No, I'm not kidding.

For reasons not connected to this telling, we were standing on the boardwalk in November, with our bare feet wet. The family plus Floyd were talking, while Alex, wrapped as a pearl in a shell of blankets, slept. Waves crashed as a daylight moon swelled the Atlantic. We rinsed the sand off our feet and began to discuss dinner plans. Two people walked by dressed in Wolf Costumes. We took notice, and then looked further up the boardwalk from whence the wolves arrived.

The Furries were walking seven abreast. Wolves, dogs, squirrels, cats, and something with the head of an Egyptian Anubis waved at gawkers and pointers. The Anubis wore a long black outfit reminiscent of a Death Star commander. The rest were dressed in the fuzzy attire of their preferred character. The girls were stunned…then delighted. All three insisted on having a picture taken with the Furry crowd.

The girls thought they were pretty cool...fur real.

Furries, contrary to popular belief (mine included) aren’t necessarily a bunch of freaks trolling for a new place to “yiff”. The concept began back in the 1980s as Comic Conventions competed for geek bucks against Trek Conventions. Mostly, these folks identify with their chosen “animal” and purchase or make a costume to reflect their cartoonish identity. Maybe they find it interesting, or wish they were as strong, cunning, or fast. The Furry’s head is usually smiling, and except for the Egyptian Death Star guy, all of our Furry friends seemed pleasant enough.

Misconceptions abound about Furries. Admittedly, I had reservations. My only exposure to this culture was from TV shows wherein costumed clad adults would yiff the hell out of each other. Standing on the boardwalk as the girls posed I had the feeling I was watching a GLEE mashup of Monster Mash and I Touch Myself. When the Event Organizer, a guy in ‘civilian’ attire who goes by Casey Red Fox, handed my oldest daughter a business card, my neck turned Red. I took the card from her as they moved on and shoved it in my pocket.
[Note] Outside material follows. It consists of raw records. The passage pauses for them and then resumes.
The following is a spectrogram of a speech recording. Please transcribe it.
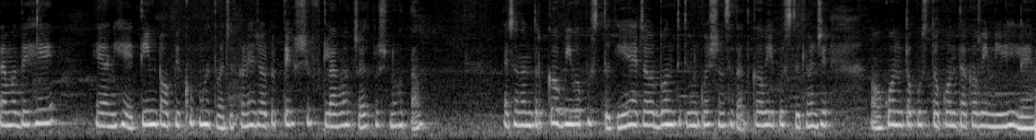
त्यामध्ये हे हे आणि हे तीन टॉपिक खूप महत्त्वाचे आहेत कारण ह्याच्यावर प्रत्येक शिफ्टला मागच्या प्रश्न होता. त्याच्यानंतर कवी व पुस्तके ह्याच्यावर दोन ते तीन क्वेश्चन्स येतात. कवी पुस्तके म्हणजे कोणतं पुस्तक कोणत्या कवींनी लिहिलं आहे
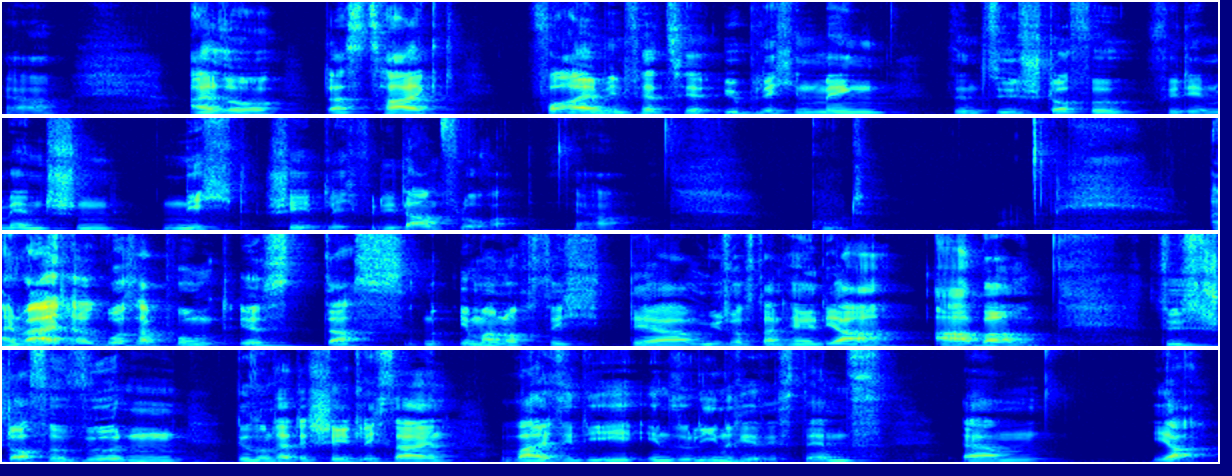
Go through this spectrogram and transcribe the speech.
Ja. Also das zeigt, vor allem in verzehrüblichen Mengen sind Süßstoffe für den Menschen nicht schädlich für die Darmflora. Ja. Gut. Ein weiterer großer Punkt ist, dass immer noch sich der Mythos dann hält, ja, aber Süßstoffe würden gesundheitlich schädlich sein, weil sie die Insulinresistenz ähm, ja,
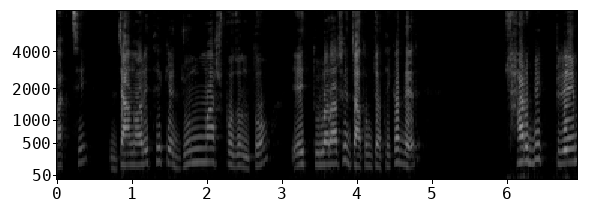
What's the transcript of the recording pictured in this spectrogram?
রাখছি জানুয়ারি থেকে জুন মাস পর্যন্ত এই তুলা রাশির জাতক জাতিকাদের সার্বিক প্রেম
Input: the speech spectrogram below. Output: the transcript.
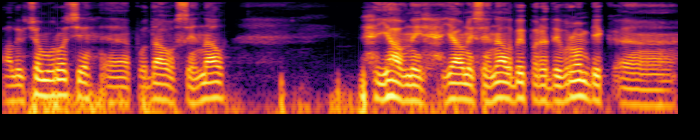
Але в цьому році е, подав сигнал, явний, явний сигнал випередив ромбік. Е,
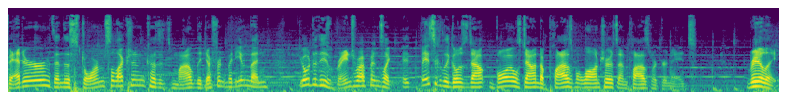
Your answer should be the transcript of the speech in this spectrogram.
better than the Storm selection because it's mildly different, but even then, you go to these range weapons, like, it basically goes down, boils down to plasma launchers and plasma grenades. Really.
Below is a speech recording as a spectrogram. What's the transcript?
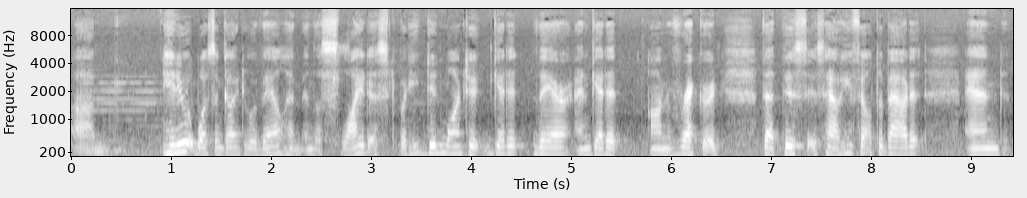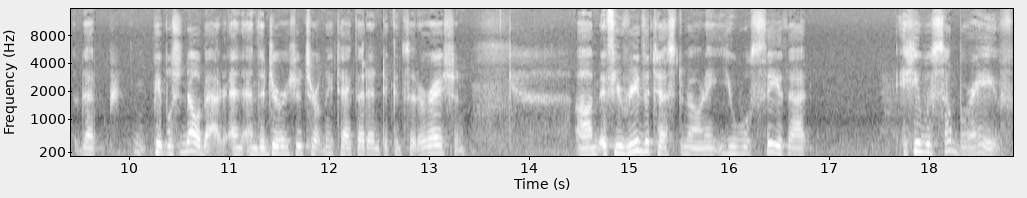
Um, he knew it wasn't going to avail him in the slightest, but he did want to get it there and get it on record that this is how he felt about it and that people should know about it, and, and the jury should certainly take that into consideration. Um, if you read the testimony, you will see that he was so brave.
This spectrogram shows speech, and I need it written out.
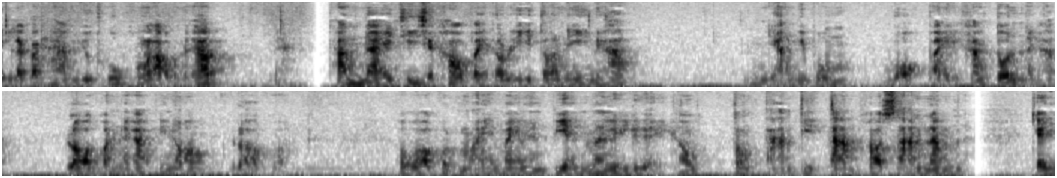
จ แล้วก็ทาง YouTube ของเรานะครับนะท่านใดที่จะเข้าไปเกาหลีตอนนี้นะครับ อย่างที่ผมบอกไปข้างต้นนะครับ รอก่อนนะครับ พี่น้องรอก่อน เพราะว่ากฎหมายใหม่มันเปลี่ยนมาเรื่อยๆเราต้องตามติดตามข่าวสารนำนะใจเ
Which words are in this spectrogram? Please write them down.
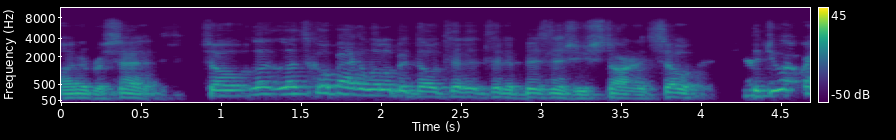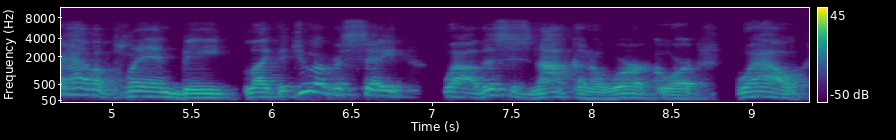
Hundred percent. So let, us go back a little bit though to the to the business you started. So did you ever have a plan B? Like, did you ever say, "Wow, this is not going to work," or "Wow,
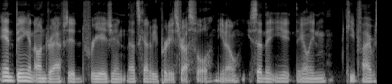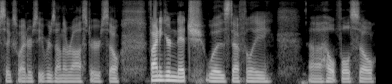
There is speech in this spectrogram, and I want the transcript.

Since then I’ve read some more about the Furries. I’ve looked into it because I felt protective over my kids. Also, I dislike casting my ignorance around as if it were strength.

Furries are outcasts who use their love of cartoons, creativity, and inherent oddness to form groups, hang out, and generally find a connection to other people. Their costumes, in some ways, are like shields against the isolation they may have experienced over the years. Tammy pointed out that it is also a way of receiving some fame. When I thought back on our kids and their reactions I saw this was true. To our kids, the Furries weren’t a bunch of geeks, weirdos, or sexual deviants…they were just people dressed up in smiling furry costumes willing to take a picture. They made our trip more interesting.

There probably is something to the “bestiality in disguise” aspect. Dressing up like a Lion so you can screw other people dressed up like Lions has to signify some level of attraction to Lions…? Yes?  BUT, my kids aren’t Lions…so…whatever…

As I looked around the internet for some Furry photos to share, I realized we all share in some of this seeming Furry insanity. Dressing up like a Cat and walking down the Boardwalk is really no more odd than dressing up like a Business person and walking into work. The business clothes are more accepted, but the idea is the same. Dress up like a character, behave a certain way, and you receive a reward. A reward that allows you to feel important, needed, richer, connected, powerful, and meaningful or whatever…

A costume is a costume…
But what kid goes nuts over a guy in suit hugging his laptop?